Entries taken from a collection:
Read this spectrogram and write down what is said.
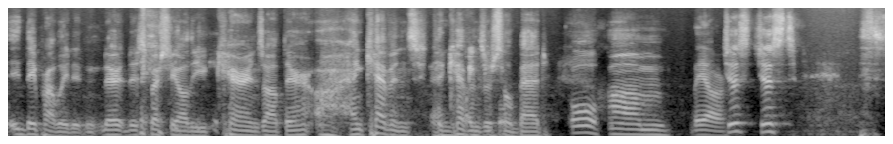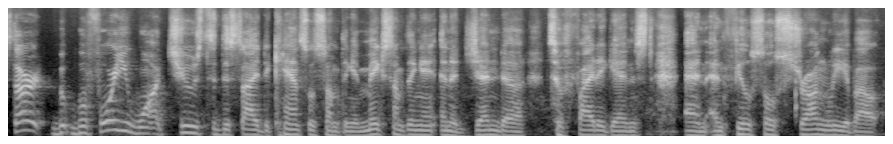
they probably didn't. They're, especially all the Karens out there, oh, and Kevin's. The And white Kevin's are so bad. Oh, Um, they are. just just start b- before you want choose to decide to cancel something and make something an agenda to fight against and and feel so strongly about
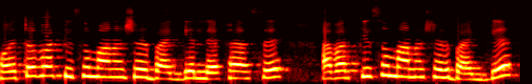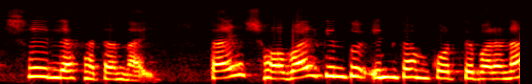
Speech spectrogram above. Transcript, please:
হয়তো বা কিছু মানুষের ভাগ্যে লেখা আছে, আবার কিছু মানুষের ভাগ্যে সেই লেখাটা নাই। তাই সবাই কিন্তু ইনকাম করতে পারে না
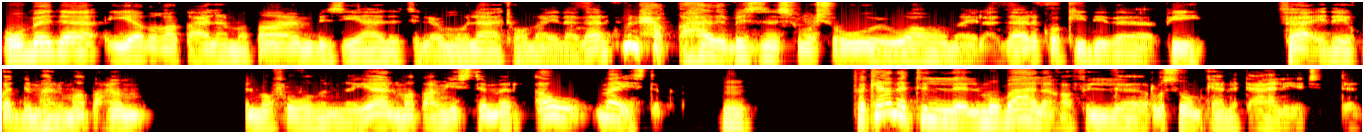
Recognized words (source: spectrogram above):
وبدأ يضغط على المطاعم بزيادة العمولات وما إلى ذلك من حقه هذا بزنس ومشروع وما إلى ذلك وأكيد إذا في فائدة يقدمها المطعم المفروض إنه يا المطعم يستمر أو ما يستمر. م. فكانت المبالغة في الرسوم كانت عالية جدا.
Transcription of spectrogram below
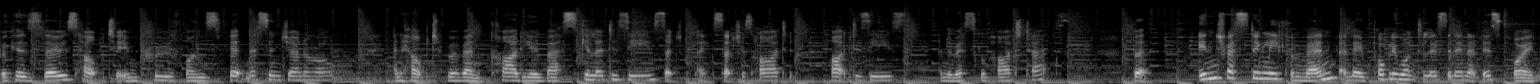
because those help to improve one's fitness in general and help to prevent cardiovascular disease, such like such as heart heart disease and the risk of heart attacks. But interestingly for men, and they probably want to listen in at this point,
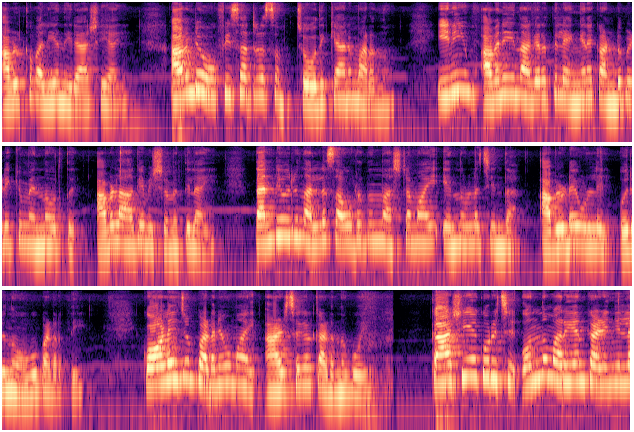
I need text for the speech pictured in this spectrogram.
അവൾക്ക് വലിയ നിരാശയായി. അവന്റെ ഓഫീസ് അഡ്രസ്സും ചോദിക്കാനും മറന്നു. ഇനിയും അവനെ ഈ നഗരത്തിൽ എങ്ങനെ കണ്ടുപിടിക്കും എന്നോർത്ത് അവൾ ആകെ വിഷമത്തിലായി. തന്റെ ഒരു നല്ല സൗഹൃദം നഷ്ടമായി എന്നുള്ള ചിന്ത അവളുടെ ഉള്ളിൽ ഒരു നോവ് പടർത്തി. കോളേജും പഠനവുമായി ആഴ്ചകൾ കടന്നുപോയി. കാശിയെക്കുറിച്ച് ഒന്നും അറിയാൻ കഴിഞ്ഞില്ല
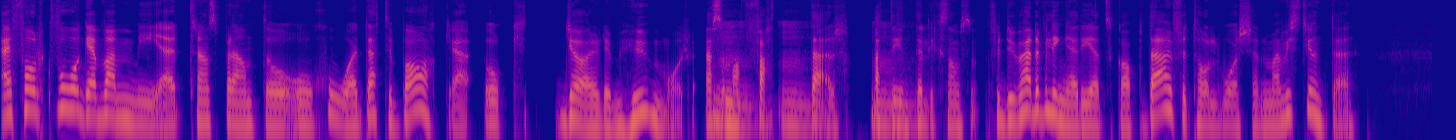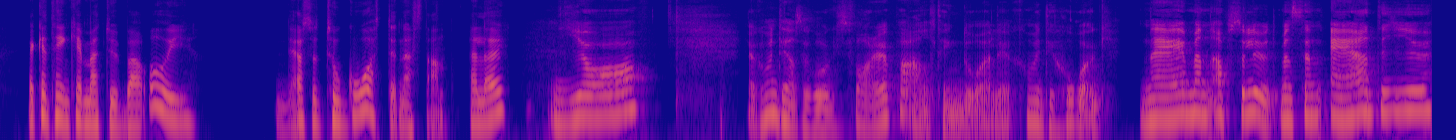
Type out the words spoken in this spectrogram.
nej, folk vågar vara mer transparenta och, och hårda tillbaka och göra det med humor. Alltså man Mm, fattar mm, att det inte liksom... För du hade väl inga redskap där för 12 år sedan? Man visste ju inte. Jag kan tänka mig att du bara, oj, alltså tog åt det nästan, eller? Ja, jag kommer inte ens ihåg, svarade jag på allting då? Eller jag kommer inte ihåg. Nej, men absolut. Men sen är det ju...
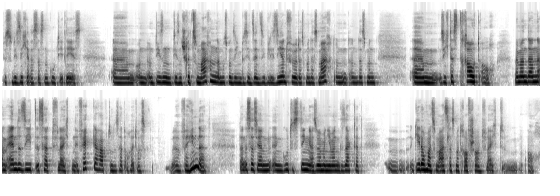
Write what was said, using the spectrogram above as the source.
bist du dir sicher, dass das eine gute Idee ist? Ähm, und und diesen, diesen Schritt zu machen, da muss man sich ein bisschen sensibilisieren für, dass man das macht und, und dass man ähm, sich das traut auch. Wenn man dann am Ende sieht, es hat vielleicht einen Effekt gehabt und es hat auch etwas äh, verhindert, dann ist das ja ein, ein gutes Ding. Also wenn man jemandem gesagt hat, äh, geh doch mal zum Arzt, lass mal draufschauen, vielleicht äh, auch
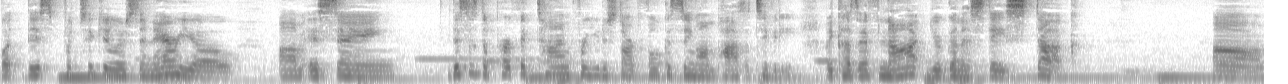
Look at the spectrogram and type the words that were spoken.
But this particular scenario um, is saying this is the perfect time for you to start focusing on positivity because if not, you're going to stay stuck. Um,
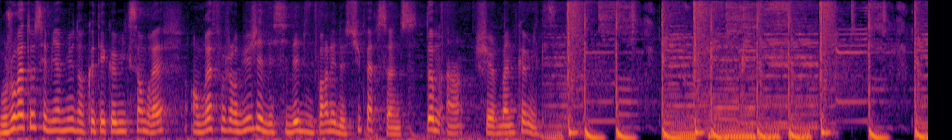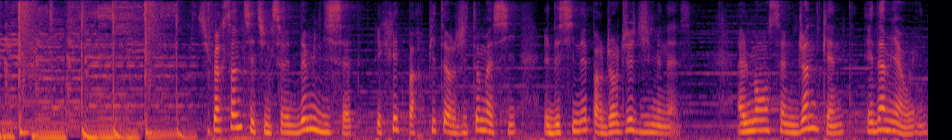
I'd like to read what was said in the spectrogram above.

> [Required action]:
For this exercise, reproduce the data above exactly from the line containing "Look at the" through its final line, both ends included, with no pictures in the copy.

> [Solution for this problem]:
Look at the spectrogram and type the words that were spoken.
But this particular scenario um, is saying this is the perfect time for you to start focusing on positivity because if not, you're going to stay stuck. Um,
I'd like to read what was said in the spectrogram above.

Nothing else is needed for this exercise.